Who says there is no God?

~ Hippocrene

 

This is not your father’s coronavirus

covidFor most of the population — 80 percent, they say — the Kung Flu was a non event. If they got sick it lasted a week or so and was a flu-like annoyance.

For 15 percent of us, however, it became a serious illness. For 5 percent, it became critical, and in this last group were those who died.

I had it, and it took six weeks to fully recover. I didn’t require hospitalization and never became critical, although as I read more about it I did worry at times and asked my doctor for reassurance. What my research tells me is that living or dying for some is a result of a genetic roll of the dice. Some people have immune responses that just don’t work right.

My doctor says I’m not contagious and that I’m immune, at least for the time being. This is the thinking of the CDC. What I know is that I’m going to take this thing seriously, especially in the fall when we start closing wndows and staying inside.

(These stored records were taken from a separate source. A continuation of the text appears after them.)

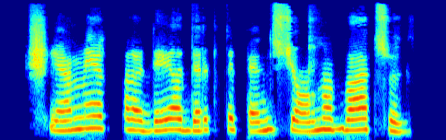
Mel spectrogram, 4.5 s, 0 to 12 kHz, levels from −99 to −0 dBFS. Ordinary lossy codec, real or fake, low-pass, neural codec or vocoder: MP3, 48 kbps; fake; 10.8 kHz; codec, 44.1 kHz, 2.6 kbps, SNAC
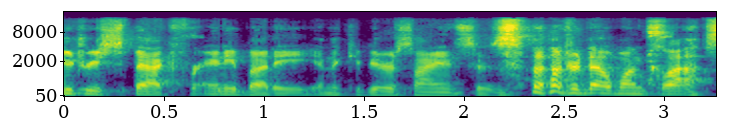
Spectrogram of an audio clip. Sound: laughing

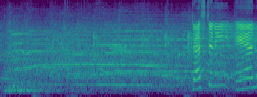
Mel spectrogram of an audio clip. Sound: applause

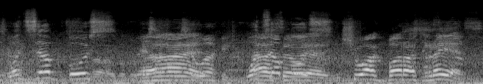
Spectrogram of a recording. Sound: speaking in Arabic

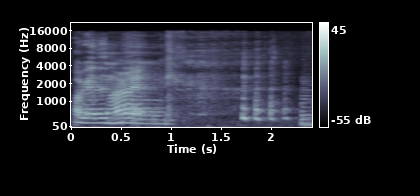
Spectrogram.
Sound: laughing

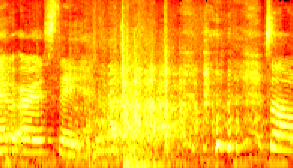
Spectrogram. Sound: audience laughing; giggles; door clicks shut

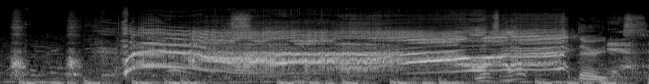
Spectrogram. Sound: panting; screams in pain

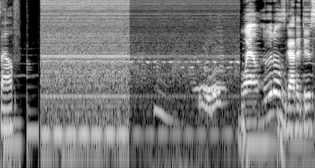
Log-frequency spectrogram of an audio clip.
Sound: air conditioners blowing

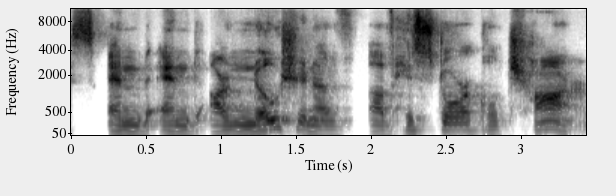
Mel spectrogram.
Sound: none

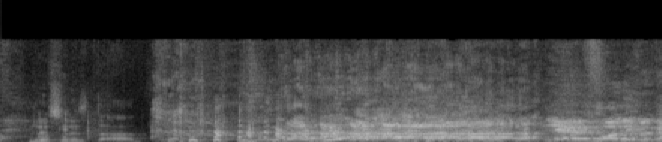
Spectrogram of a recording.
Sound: Sidemen laugh

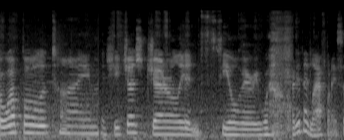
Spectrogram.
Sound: laughs

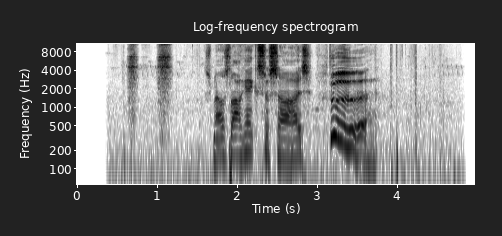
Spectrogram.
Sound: sniff sniff

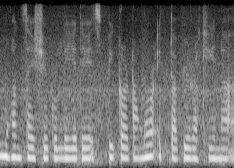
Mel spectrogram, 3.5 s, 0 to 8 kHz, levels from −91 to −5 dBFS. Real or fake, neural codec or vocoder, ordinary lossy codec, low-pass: real; none; none; 7.2 kHz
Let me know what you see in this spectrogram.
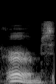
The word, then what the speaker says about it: herbs: And there's the first thing I want to say about herbs is, like several words that come from French, Americans try to preserve the French pronunciation. So we say herbs, we don't pronounce the H. The British, on the other hand, do. And they say herbs.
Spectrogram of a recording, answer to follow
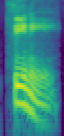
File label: "teeny", American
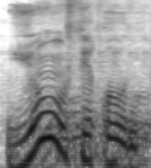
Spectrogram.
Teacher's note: ينفقون اخفاء حقیقی، کیوں؟ اس لیے کہ نون ساکن کے بعد حروف اخفاء کے 15 حرفوں میں سے فا ہے، تو یہاں ناک میں آواز کو چھپا کر پڑھیں گے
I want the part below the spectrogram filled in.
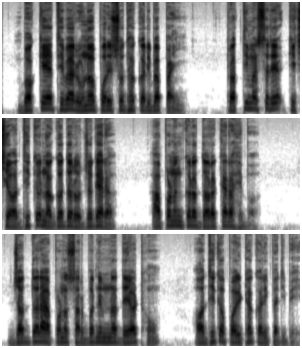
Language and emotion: Odia, neutral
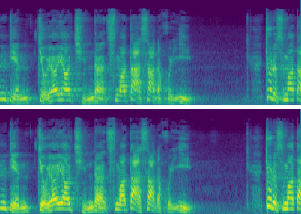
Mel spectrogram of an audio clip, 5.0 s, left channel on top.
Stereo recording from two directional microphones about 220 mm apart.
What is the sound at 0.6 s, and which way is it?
A man's voice, 25° right (ahead or behind).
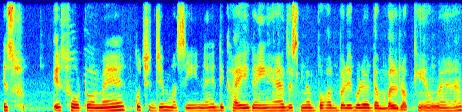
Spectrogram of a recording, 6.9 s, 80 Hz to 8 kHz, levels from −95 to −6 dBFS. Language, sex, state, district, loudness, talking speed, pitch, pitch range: Hindi, female, Himachal Pradesh, Shimla, -15 LUFS, 155 wpm, 205 Hz, 195-220 Hz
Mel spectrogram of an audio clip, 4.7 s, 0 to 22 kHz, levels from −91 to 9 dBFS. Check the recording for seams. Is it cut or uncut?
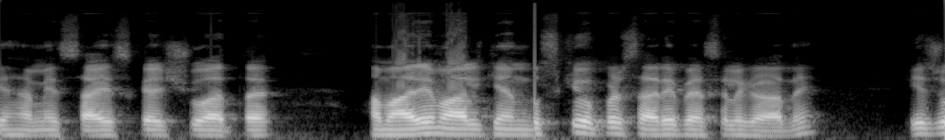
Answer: cut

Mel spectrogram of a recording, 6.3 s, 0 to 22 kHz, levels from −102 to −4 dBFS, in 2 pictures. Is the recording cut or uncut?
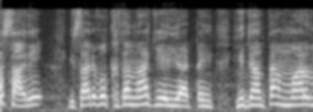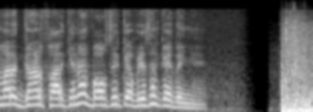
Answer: uncut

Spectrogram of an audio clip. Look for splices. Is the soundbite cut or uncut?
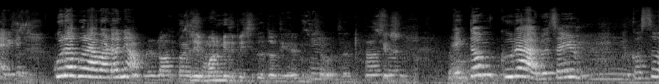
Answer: cut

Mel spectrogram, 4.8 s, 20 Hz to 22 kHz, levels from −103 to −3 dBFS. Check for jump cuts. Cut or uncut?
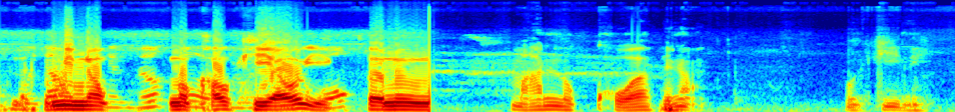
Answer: cut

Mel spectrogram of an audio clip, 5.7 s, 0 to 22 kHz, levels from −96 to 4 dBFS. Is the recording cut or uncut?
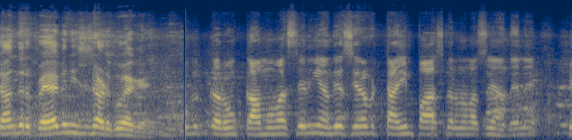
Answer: cut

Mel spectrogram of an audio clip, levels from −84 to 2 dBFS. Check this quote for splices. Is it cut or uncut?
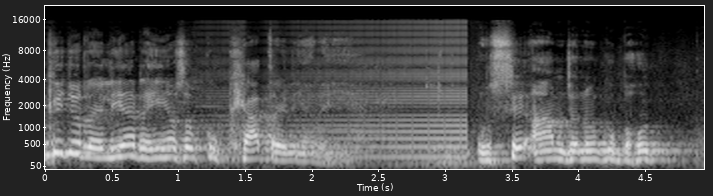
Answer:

Here’s the headline of a USA Today article:

‘Something we’ve never seen before’: Scientists still trying to understand baffling, unpredictable coronavirus

The article continues:

The new coronavirus has spread like wildfire, killed – and spared – people of all ages and all health conditions, baffled doctors, defied guidance and conventional wisdom, and produced an unprecedented array of symptoms.

There’s never been a virus like it.

“This gets into every major biological process in our cells,” said Nevan J. Krogan, a molecular biologist at the University of California, San Francisco, who has studied HIV, Ebola, Zika, dengue and other viruses over the past 13 years.

“At the molecular level, it’s something we’ve never seen before, and then look at what it does to the body – the long list of symptoms – we’ve never seen that before.”

I’m sympathetic to the point of view that our national reaction has been overblown. At the same time, having experienced the virus, I have a deep respect for it.

There are some who beieve that we can’t really stop a virus from spreading, no matter how many masks we buy. I’m sympathetic to that, as well, but I’m not going to needlessly expose myself or family to it.

~ Al Desko